Above statement applies not only to startups, but also to big players. Sony used to WOW people for long time. However, does 4K TV really WOW customers today? Well maybe, but so does its competitor Samsung.
Startup needs to understand WOW is a critical factor and treat it respectfully or startup will have a tough time down the line without it.
Few days ago New York Times published an interesting article.
The article basically states that investors are becoming more cautious about making investment in tech startups, especially in Silicon Valley area, after seeing troubled IPO of Facebook and questioned profitability of highly anticipated companies like Gilt Group.
I totally agree with David Sacks’s opinion saying there aren’t much opportunities left for startups where they can protect themselves from the onslaught of big players while figuring out what they are on to.
However, it doesn’t mean starting business in tech industry a bad idea yet. There is plenty of unsolved problems in the ares like education, nursing, and medical where software technology alone can be a true innovation.
If you shift your focus a bit on to these areas, you will find your startup can still look attractive to those investors. It’s just a matter of which angle you take.
This is a bit old information, but I post it here anyway since I found the contents of this book still valid for angel investment environment today.
The book is called Guide to Raising Money From Angels, which is written by an established entrepreneur / angel investor Bill Payne.
As mentioned in its preface, the book is not a template for writing business plan, a worksheet for valuing your company, nor a set of legal documents to guide an angel investment round.
However, the book gives very insightful knowledges to both startup founders and angel investors. In fact, I read it from both perspectives and enjoyed a lot.
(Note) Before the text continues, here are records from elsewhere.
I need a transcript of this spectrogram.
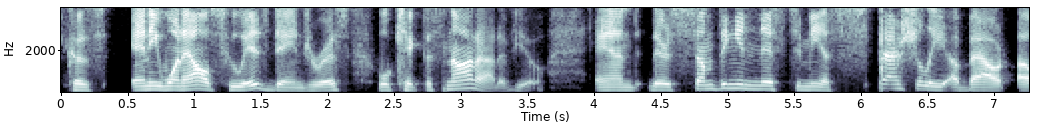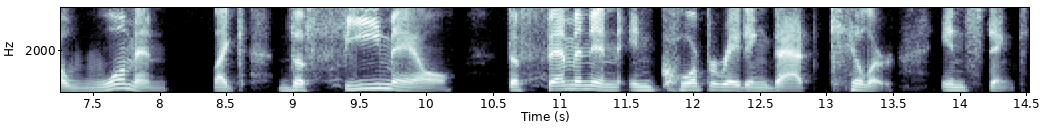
Because anyone else who is dangerous will kick the snot out of you. And there's something in this to me especially about a woman like the female the feminine incorporating that killer instinct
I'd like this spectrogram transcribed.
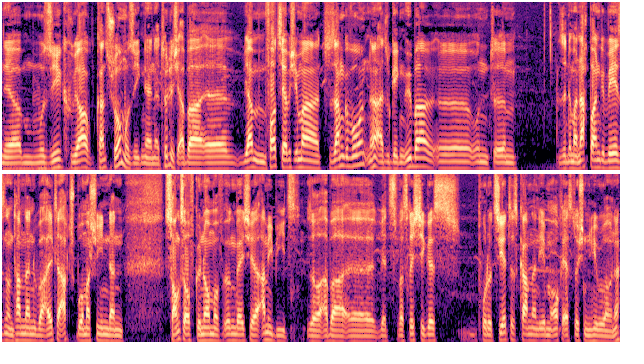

I highly recommend this book to founders and co-founders starting their business even if they are not raising money from angels.